T: This suggests that in real situations (when the sakes may be higher), witnesses are less influenced by post-event information.
P: Loftus’ work on eye-witness testimony led to a review of the legal system.
E: Research into eye-witness testimony and the fallibility of human memory was a major consideration in the Devlin Report, published in 1976. Among the recommendation was that juries should not convict on the basis of a single eye-witness statement. Also, Loftus’ work arguably contributed to changes in the way the police questions witnesses.
T: This shows that Loftus’ work has implications that stretch beyond the laboratory.
ISSUES AND DEBATES
P: This study illustrates how psychological understanding changes over time.
E: Loftus has produced a prolific body of work into the nature of memory. Her focus has changed over the years, and in the 1990S she became more concerned with whether it was possible to implant lase memories for entire events that had never taken place.
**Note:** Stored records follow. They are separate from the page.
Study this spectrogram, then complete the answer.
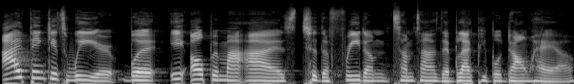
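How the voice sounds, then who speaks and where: On a very clean recording with a silent background, an ordinary speaking voice shows ordinary pitch variation at a moderate pace. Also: woman. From Texas. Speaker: podcast co-host. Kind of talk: casual chat.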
This led to her involvement in a number of high profile and controversial legal case, debating whether supposed ‘recovery memories; of childhood abuse were in fact false memories suggests during therapy.
T: This led to stricter controls on the use of recovered memories in court.
Ps were shown a short (1 minute) film which contained a 4 second scene of a multiple car accident, and were then questioned about it.
There were 3 conditions and the IV was manipulated by the wording of the question.
50 Ps were asked:"How fast were the cars going when they hit each other?"
50 Ps were asked"How fast were the cars going when they smashed into each other?"
50 of the Ps were not questioned about the speed of the vehicles, they were a control group.
One week later, the Ps returned and were asked a series of questioned about the accident they viewed the week before.
The critical question here was, "Did you see any broken glass?".
The DV was whether or not the Ps said they has seen the broken glass.
note: there was NO broken glass in the clip.
SAMPLE: 150 students
Those in the ‘smashed’ condition’:
gave the highest estimate of speed
were significantly more likely to report seeing broken glass.
16 reported seeing broken glass in the film, where as only 7 did in the ‘hit’ condition and 6 in the control condition.
Findings suggest that the post-event information did not simply create a response bias.
It actually altered the person’s memory of the event and generated expectations, such as the likelihood that there would be broken glass.